As the US Conference of Mayors wrapped up in Miami Beach on Monday, leaders from more than 250 cities voted on symbolic resolutions pushing back against Donald Trump on climate change and immigration.

Steve Benjamin, the Democratic mayor of Columbia, South Carolina, proposed the resolution with three other mayors. Mayors had been on the frontline of climate and energy issues for a long time, he said, adding that the president’s actions had ignited the excitement of mayors and citizens who want to do more.

Read the full article, published by The Guardian on 27/6/17, at https://www.theguardian.com/environment/2017/jun/26/hundreds-of-us-mayors-vow-not-to-wait-for-trump-on-clean-energy

In Australia too local councils and Mayors are taking the lead. Read about our local councils campaign and the Darebin (Vic) Climate Emergency Action Plan.

The Planet Is Warming. And It’s Okay to Be Afraid

Another article in response to David Wallace-Wells’ recent controversial article in the New York Magazine.

Last Week, David Wallace-Wells wrote a cover story for of New York Magazine, “The Uninhabitable Earth,” on some of the worst-case scenarios that the climate crisis could cause by the end of this century. It describes killer heat waves, crippling agricultural failures, devastated economies, plagues, resource wars, and more. It has been read more than two million times.

The article has caused a major controversy in the climate community, in part because of some factual errors in the piece—though by and large the piece is an accurate portrayal of worst-case climate catastrophe scenarios.
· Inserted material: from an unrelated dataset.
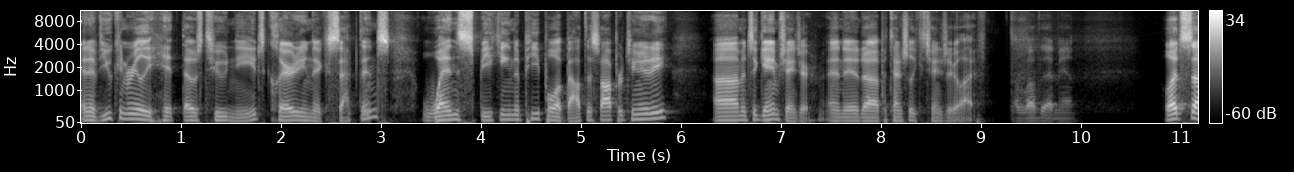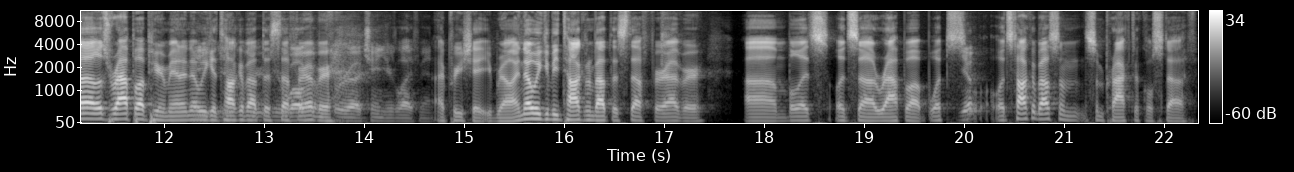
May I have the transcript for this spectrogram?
And if you can really hit those two needs, clarity and acceptance, when speaking to people about this opportunity, um, it's a game changer and it uh, potentially could change their life. I love that, man. Let's uh, let's wrap up here, man. I know we could talk about this stuff forever. For uh, changing your life, man. I appreciate you, bro. I know we could be talking about this stuff forever, um, but let's let's uh, wrap up. Let's Yep. let's talk about some some practical stuff.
But by far the most significant criticism the piece received was that it was too frightening.

Read the full article by Margaret Klein Salamon, published by Common Dreams on 17/7/17, at https://www.commondreams.org/views/2017/07/17/planet-warming-and-its-okay-be-afraid

Also read her excellent analysis of the benefits of ’emergency mode’ at Leading the Public into Emergency Mode

The Uninhabitable Earth

It is, I promise, worse than you think. If your anxiety about global warming is dominated by fears of sea-level rise, you are barely scratching the surface of what terrors are possible, even within the lifetime of a teenager today. And yet the swelling seas — and the cities they will drown — have so dominated the picture of global warming, and so overwhelmed our capacity for climate panic, that they have occluded our perception of other threats, many much closer at hand. Rising oceans are bad, in fact very bad; but fleeing the coastline will not be enough.

Indeed, absent a significant adjustment to how billions of humans conduct their lives, parts of the Earth will likely become close to uninhabitable, and other parts horrifically inhospitable, as soon as the end of this century.

Read the full article by David Wallace-Wells, published by New York Magazine on 09/7/17, at http://nymag.com/daily/intelligencer/2017/07/climate-change-earth-too-hot-for-humans.html?utm_campaign=nym&utm_medium=s1&utm_source=tw

This article sparked a huge response, with numerous articles appearing over the next week either condemning or supporting him for saying it like it is (more or less). For example:

by David Roberts: https://www.vox.com/energy-and-environment/2017/7/11/15950966/climate-change-doom-journalism?mc_cid=0f0999589c&mc_eid=0b9f078224

by Victoria Herrmann: https://www.theguardian.com/commentisfree/2017/jul/12/doomsday-narratives-climate-change-dangerous-wrong

by Margaret Klein Salamon: https://www.commondreams.org/views/2017/07/17/planet-warming-and-its-okay-be-afraid

France to ban sales of petrol and diesel cars by 2040

Norway, Netherlands, and now France setting dates for bans on petrol and diesel vehicles. Not sure why they can’t do this sooner, but it’s nevertheless a step in the right direction.

France will end sales of petrol and diesel vehicles by 2040 as part of an ambitious plan to meet its targets under the Paris climate accord, Emmanuel Macron’s government has announced.

The announcement comes a day after Volvo said it would only make fully electric or hybrid cars from 2019 onwards, a decision hailed as the beginning of the end for the internal combustion engine’s dominance of motor transport after more than a century.

Read the full article by Angelique Chrisafis and Adam Vaughan, published by The Guardian on 06/7/17, at https://www.theguardian.com/business/2017/jul/06/france-ban-petrol-diesel-cars-2040-emmanuel-macron-volvo